As economic geography is a very wide discipline. In the study of the economic phenomenon using different methodologies, some distinct approaches to study have evolved.
Theoretical economic geography focuses on building theories about spatial arrangement and distribution of economic actions.
Regional economic geography examines the economic conditions of particular regions or countries of the world. It deals with economic rationalization as well as local economic development.
Historical economic geography examines the history and development of the spatial economic structure. Using historical data, it examines how centers of population and economic activity shift, what patterns of regional specialization and localization evolve over time, and what factors explain these changes.
Critically economic geography is one of the most important approaches. This approach is taken from the point of view of contemporary critical geography and its philosophy.
Behavioral economic geography examines the cognitive processes underlying spatial reasoning, place decision making, and behavior of firms and individuals.
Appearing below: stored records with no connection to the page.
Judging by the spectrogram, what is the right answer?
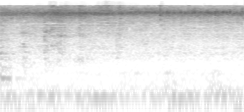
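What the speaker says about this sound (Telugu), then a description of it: "కొద్దిగా జీలకర్ర పోపు వేయించుకోవాలి" Cumin and lentils sizzle in hot oil for a tempering for tomato coconut chutney, giving a soft, continuous frying hiss that stays fairly quiet with no voices over it.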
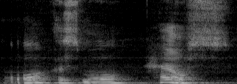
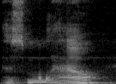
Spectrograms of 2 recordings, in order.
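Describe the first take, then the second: First: The last word ends with a final s sound. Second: The last word ends without a final s sound. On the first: The speaker calls it right. "the final sound is S, house" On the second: The speaker calls it wrong. "here this one is wrong"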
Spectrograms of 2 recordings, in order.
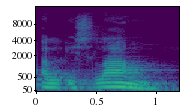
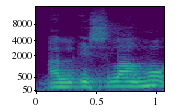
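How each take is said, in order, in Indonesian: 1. Kata ini berakhir dengan konsonan. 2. Kata ini berakhir dengan vokal. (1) "tidak perlu dibaca u, cukup al-Islam" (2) "harusnya dibaca u-nya itu"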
Economic geography is sometimes approached as a branch of anthropogeography that focuses on regional systems of human economic activity. An alternative description of different approaches to the study of human economic activity can be organized around spatiotemporal study, a study of production/consumption of economic items, and study of economic flow. Spatiotemporal systems of study include economic actions of a region, mixed social spaces, and development.
Alternatively, the study may focus on the production, exchange, distribution, and consumption of items of economic activity. Allowing parameters of space-time and item to vary, a geographer may also examine material flow, commodity flow, population flow, and information flow from different parts of the economic activity system.